__What is being asked__
Will you output the entries below exactly, skipping every image they contain?

__Data to use__
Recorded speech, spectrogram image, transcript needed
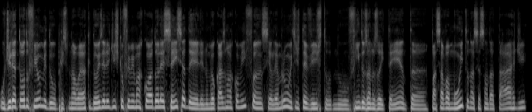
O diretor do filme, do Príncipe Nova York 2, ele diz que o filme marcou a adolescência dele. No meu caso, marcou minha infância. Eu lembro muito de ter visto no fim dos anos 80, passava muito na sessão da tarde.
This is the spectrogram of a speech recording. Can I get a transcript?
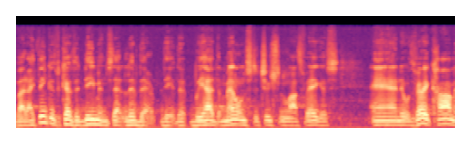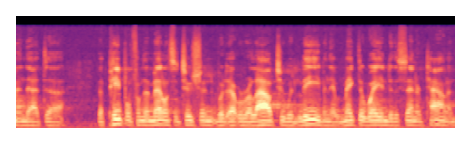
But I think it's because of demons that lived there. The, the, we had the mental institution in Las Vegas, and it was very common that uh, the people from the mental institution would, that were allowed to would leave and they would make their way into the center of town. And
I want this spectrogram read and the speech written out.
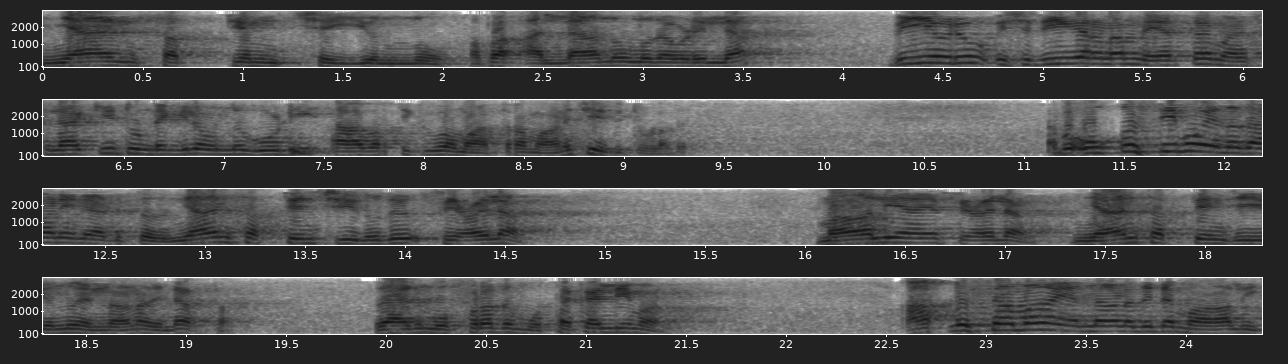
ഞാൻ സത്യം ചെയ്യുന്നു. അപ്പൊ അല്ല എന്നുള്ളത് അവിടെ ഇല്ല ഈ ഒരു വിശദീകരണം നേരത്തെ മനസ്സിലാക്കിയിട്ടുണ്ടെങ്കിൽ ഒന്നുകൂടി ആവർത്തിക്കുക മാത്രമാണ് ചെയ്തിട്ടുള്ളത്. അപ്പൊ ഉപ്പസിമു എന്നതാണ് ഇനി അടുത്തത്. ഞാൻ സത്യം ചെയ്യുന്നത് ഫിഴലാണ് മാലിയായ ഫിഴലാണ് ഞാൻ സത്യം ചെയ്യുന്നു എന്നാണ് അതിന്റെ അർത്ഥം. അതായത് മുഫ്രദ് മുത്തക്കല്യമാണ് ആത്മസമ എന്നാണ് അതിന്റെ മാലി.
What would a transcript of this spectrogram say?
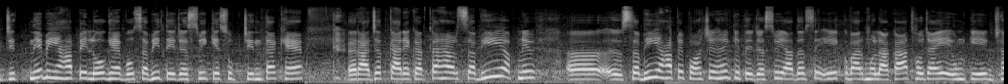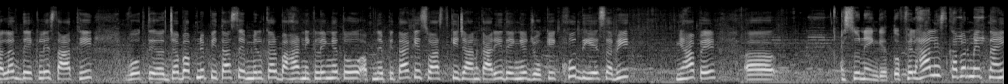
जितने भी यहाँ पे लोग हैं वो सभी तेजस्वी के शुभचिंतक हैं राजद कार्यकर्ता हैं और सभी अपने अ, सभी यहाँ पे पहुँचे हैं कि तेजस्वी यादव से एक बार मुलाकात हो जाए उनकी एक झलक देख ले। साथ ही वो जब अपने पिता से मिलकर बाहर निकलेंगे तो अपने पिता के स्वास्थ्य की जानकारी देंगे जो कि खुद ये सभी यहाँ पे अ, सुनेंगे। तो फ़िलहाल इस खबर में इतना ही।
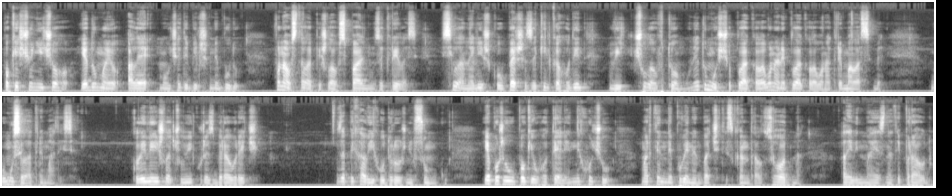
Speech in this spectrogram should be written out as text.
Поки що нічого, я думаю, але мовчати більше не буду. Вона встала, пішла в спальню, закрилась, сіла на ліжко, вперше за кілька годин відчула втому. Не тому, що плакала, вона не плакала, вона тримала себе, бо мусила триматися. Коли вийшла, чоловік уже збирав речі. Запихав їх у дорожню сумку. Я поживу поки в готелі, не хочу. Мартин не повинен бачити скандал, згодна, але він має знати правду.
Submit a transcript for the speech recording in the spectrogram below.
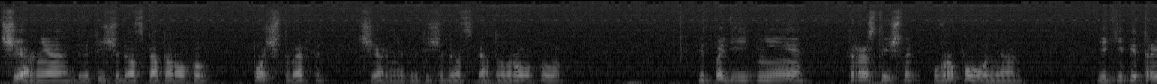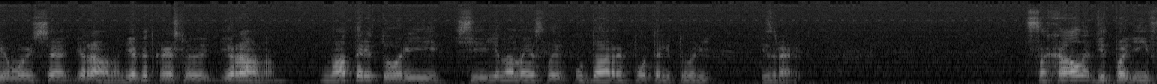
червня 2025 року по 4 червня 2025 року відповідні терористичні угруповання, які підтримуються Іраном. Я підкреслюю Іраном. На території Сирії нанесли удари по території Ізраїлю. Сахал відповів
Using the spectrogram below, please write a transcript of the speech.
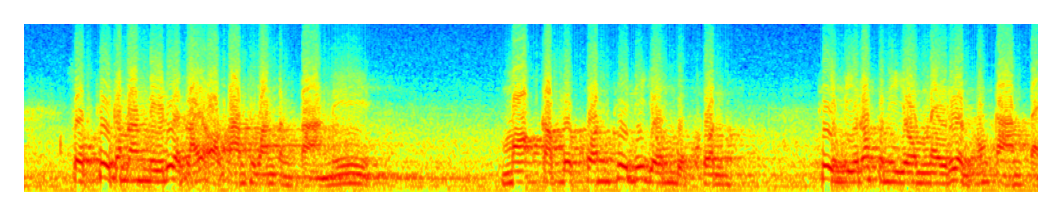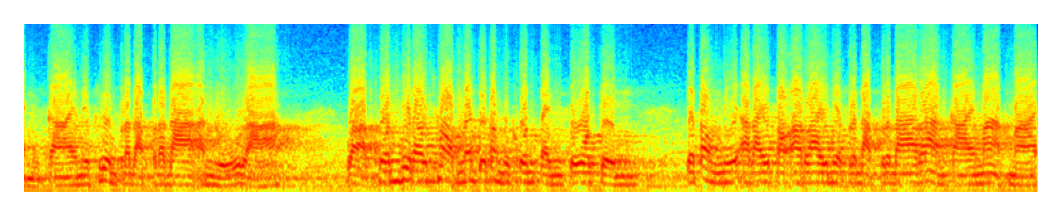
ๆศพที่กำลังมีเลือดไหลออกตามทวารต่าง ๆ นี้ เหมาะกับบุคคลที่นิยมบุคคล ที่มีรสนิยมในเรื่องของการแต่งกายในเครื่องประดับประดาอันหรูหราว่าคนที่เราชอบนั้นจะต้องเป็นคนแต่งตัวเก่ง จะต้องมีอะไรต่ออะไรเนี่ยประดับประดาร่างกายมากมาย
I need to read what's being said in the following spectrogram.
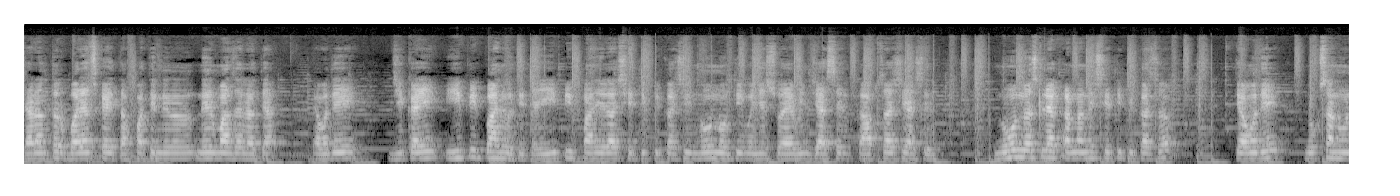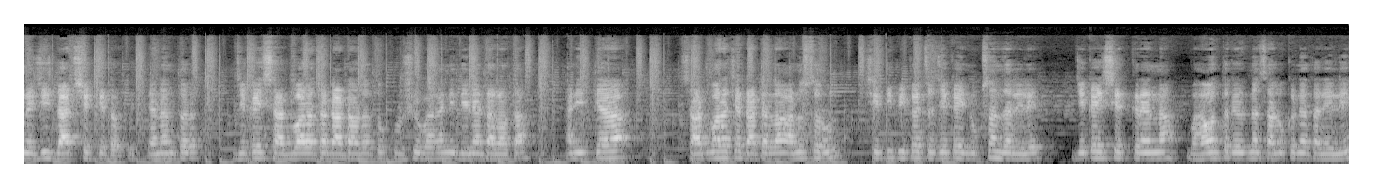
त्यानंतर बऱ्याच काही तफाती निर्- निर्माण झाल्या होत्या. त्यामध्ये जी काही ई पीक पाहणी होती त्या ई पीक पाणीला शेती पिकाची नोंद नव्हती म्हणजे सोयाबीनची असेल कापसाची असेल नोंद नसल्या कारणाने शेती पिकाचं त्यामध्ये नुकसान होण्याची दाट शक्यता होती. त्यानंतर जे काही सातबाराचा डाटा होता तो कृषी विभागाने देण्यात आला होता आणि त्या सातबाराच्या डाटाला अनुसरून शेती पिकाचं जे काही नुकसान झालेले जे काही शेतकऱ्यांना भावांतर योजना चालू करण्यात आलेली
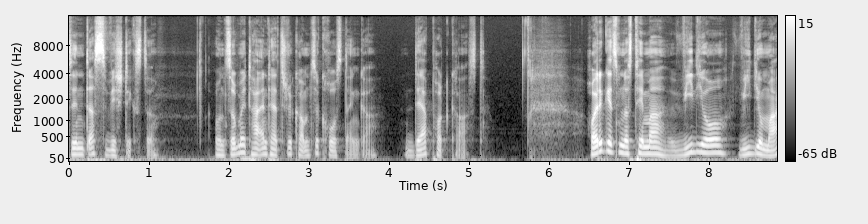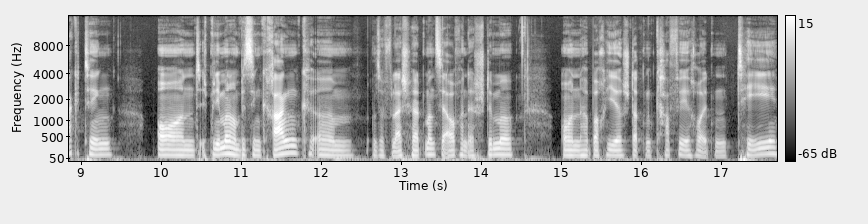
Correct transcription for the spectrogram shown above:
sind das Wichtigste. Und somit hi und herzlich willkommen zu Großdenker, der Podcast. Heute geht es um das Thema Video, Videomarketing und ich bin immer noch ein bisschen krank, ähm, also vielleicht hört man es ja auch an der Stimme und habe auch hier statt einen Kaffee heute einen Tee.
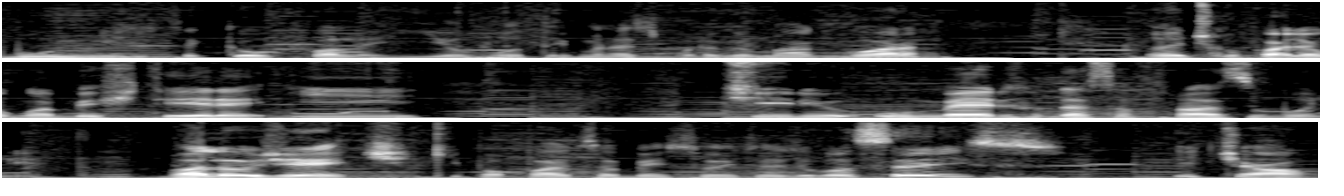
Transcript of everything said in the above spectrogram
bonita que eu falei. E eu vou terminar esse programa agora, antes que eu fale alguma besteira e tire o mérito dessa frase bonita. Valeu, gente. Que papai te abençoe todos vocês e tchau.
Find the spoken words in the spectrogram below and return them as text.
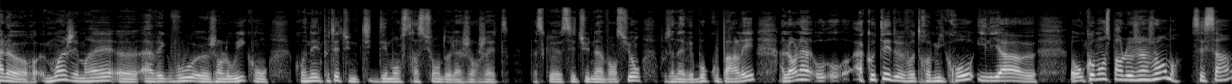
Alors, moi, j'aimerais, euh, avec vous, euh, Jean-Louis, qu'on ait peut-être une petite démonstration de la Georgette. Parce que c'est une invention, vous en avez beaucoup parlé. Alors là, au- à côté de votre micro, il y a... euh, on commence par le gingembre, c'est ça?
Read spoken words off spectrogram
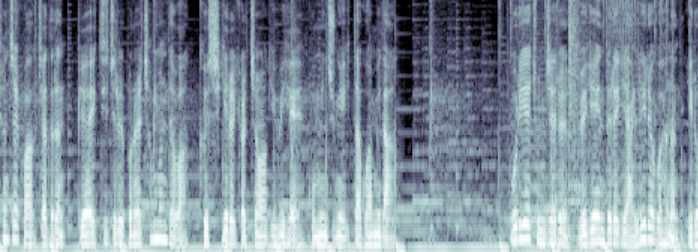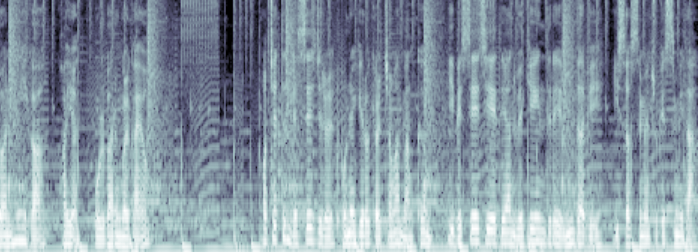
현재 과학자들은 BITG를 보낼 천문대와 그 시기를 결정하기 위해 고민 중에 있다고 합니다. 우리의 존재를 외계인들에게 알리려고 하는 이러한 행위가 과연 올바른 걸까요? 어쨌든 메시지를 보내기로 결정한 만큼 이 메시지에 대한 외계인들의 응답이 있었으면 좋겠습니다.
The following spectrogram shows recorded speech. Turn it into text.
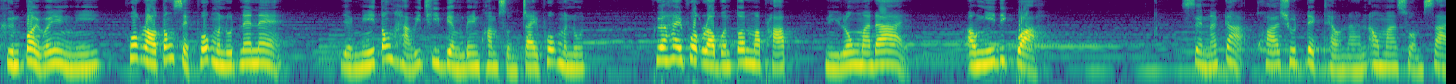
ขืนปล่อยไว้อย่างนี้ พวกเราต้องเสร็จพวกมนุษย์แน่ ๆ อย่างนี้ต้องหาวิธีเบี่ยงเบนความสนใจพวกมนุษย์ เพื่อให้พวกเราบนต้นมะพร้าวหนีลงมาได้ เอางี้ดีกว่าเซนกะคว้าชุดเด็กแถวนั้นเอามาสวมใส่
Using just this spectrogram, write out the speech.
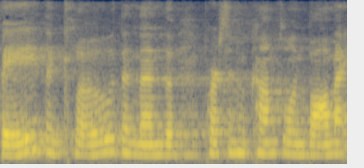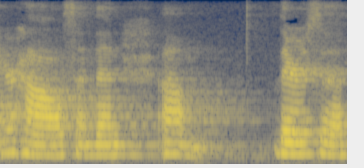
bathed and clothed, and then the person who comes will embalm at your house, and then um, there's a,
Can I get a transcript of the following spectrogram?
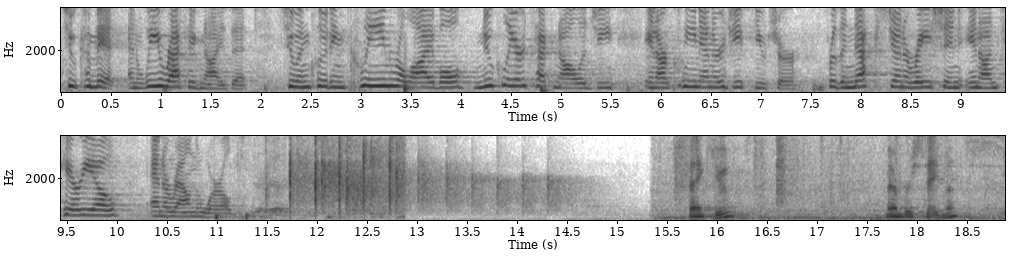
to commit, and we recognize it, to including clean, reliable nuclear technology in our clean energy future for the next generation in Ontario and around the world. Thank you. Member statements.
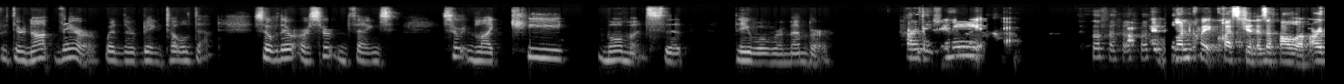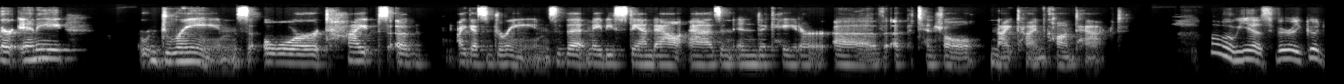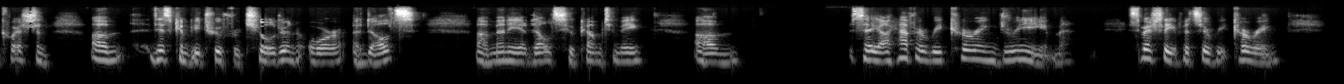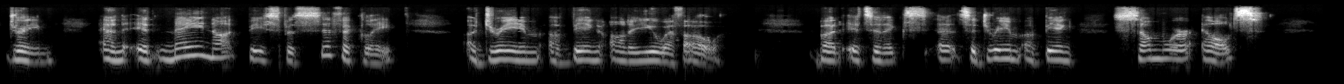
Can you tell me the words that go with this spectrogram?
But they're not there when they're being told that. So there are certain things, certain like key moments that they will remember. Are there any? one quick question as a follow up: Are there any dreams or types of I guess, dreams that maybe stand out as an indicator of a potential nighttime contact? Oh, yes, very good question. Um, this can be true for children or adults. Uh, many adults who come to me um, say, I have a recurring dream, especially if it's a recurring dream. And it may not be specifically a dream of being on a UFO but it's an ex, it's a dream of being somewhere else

__Output of the exercise__
Recorded speech, spectrogram image, transcript needed
O diretor do filme, do Príncipe Nova York 2, ele diz que o filme marcou a adolescência dele. No meu caso, marcou minha infância. Eu lembro muito de ter visto no fim dos anos 80, passava muito na sessão da tarde.
This is the spectrogram of a speech recording. Can I get a transcript?
But I think it's because of demons that lived there. The, the, we had the mental institution in Las Vegas, and it was very common that uh, the people from the mental institution would, that were allowed to would leave and they would make their way into the center of town. And
I want this spectrogram read and the speech written out.
ഞാൻ സത്യം ചെയ്യുന്നു. അപ്പൊ അല്ല എന്നുള്ളത് അവിടെ ഇല്ല ഈ ഒരു വിശദീകരണം നേരത്തെ മനസ്സിലാക്കിയിട്ടുണ്ടെങ്കിൽ ഒന്നുകൂടി ആവർത്തിക്കുക മാത്രമാണ് ചെയ്തിട്ടുള്ളത്. അപ്പൊ ഉപ്പസിമു എന്നതാണ് ഇനി അടുത്തത്. ഞാൻ സത്യം ചെയ്യുന്നത് ഫിഴലാണ് മാലിയായ ഫിഴലാണ് ഞാൻ സത്യം ചെയ്യുന്നു എന്നാണ് അതിന്റെ അർത്ഥം. അതായത് മുഫ്രദ് മുത്തക്കല്യമാണ് ആത്മസമ എന്നാണ് അതിന്റെ മാലി.
What would a transcript of this spectrogram say?
जितने भी यहाँ पे लोग हैं वो सभी तेजस्वी के शुभचिंतक हैं राजद कार्यकर्ता हैं और सभी अपने अ, सभी यहाँ पे पहुँचे हैं कि तेजस्वी यादव से एक बार मुलाकात हो जाए उनकी एक झलक देख ले। साथ ही वो जब अपने पिता से मिलकर बाहर निकलेंगे तो अपने पिता के स्वास्थ्य की जानकारी देंगे जो कि खुद ये सभी यहाँ पे अ, सुनेंगे। तो फ़िलहाल इस खबर में इतना ही।
Speech in this spectrogram should be written out as text.
Поки що нічого, я думаю, але мовчати більше не буду. Вона встала, пішла в спальню, закрилась, сіла на ліжко, вперше за кілька годин відчула втому. Не тому, що плакала, вона не плакала, вона тримала себе, бо мусила триматися. Коли вийшла, чоловік уже збирав речі. Запихав їх у дорожню сумку. Я поживу поки в готелі, не хочу. Мартин не повинен бачити скандал, згодна, але він має знати правду.
Submit a transcript for the speech recording in the spectrogram below.
червня 2025 року по 4 червня 2025 року відповідні терористичні угруповання, які підтримуються Іраном. Я підкреслюю Іраном. На території Сирії нанесли удари по території Ізраїлю. Сахал відповів
Using the spectrogram below, please write a transcript of the speech.
ๆศพที่กำลังมีเลือดไหลออกตามทวารต่าง ๆ นี้ เหมาะกับบุคคลที่นิยมบุคคล ที่มีรสนิยมในเรื่องของการแต่งกายในเครื่องประดับประดาอันหรูหราว่าคนที่เราชอบนั้นจะต้องเป็นคนแต่งตัวเก่ง จะต้องมีอะไรต่ออะไรเนี่ยประดับประดาร่างกายมากมาย
I need to read what's being said in the following spectrogram.
त्यानंतर बऱ्याच काही तफाती निर्- निर्माण झाल्या होत्या. त्यामध्ये जी काही ई पीक पाहणी होती त्या ई पीक पाणीला शेती पिकाची नोंद नव्हती म्हणजे सोयाबीनची असेल कापसाची असेल नोंद नसल्या कारणाने शेती पिकाचं त्यामध्ये नुकसान होण्याची दाट शक्यता होती. त्यानंतर जे काही सातबाराचा डाटा होता तो कृषी विभागाने देण्यात आला होता आणि त्या सातबाराच्या डाटाला अनुसरून शेती पिकाचं जे काही नुकसान झालेले जे काही शेतकऱ्यांना भावांतर योजना चालू करण्यात आलेली
Correct transcription for the spectrogram shown above:
sind das Wichtigste. Und somit hi und herzlich willkommen zu Großdenker, der Podcast. Heute geht es um das Thema Video, Videomarketing und ich bin immer noch ein bisschen krank, ähm, also vielleicht hört man es ja auch an der Stimme und habe auch hier statt einen Kaffee heute einen Tee.
Transcript of everything said in the above spectrogram
bonita que eu falei. E eu vou terminar esse programa agora, antes que eu fale alguma besteira e tire o mérito dessa frase bonita. Valeu, gente. Que papai te abençoe todos vocês e tchau.
Find the spoken words in the spectrogram below and return them as text.
Alors, moi, j'aimerais, euh, avec vous, euh, Jean-Louis, qu'on ait peut-être une petite démonstration de la Georgette. Parce que c'est une invention, vous en avez beaucoup parlé. Alors là, au- à côté de votre micro, il y a... euh, on commence par le gingembre, c'est ça?
Read spoken words off spectrogram
현재 과학자들은 BITG를 보낼 천문대와 그 시기를 결정하기 위해 고민 중에 있다고 합니다. 우리의 존재를 외계인들에게 알리려고 하는 이러한 행위가 과연 올바른 걸까요? 어쨌든 메시지를 보내기로 결정한 만큼 이 메시지에 대한 외계인들의 응답이 있었으면 좋겠습니다.
The following spectrogram shows recorded speech. Turn it into text.
ขืนปล่อยไว้อย่างนี้ พวกเราต้องเสร็จพวกมนุษย์แน่ ๆ อย่างนี้ต้องหาวิธีเบี่ยงเบนความสนใจพวกมนุษย์ เพื่อให้พวกเราบนต้นมะพร้าวหนีลงมาได้ เอางี้ดีกว่าเซนกะคว้าชุดเด็กแถวนั้นเอามาสวมใส่
Using just this spectrogram, write out the speech.
bathed and clothed, and then the person who comes will embalm at your house, and then um, there's a,
Can I get a transcript of the following spectrogram?
to commit, and we recognize it, to including clean, reliable nuclear technology in our clean energy future for the next generation in Ontario and around the world. Thank you. Member statements.
Can you tell me the words that go with this spectrogram?
But they're not there when they're being told that. So there are certain things, certain like key moments that they will remember. Are there any? one quick question as a follow up: Are there any dreams or types of I guess, dreams that maybe stand out as an indicator of a potential nighttime contact? Oh, yes, very good question. Um, this can be true for children or adults. Uh, many adults who come to me um, say, I have a recurring dream, especially if it's a recurring dream. And it may not be specifically a dream of being on a UFO but it's an ex, it's a dream of being somewhere else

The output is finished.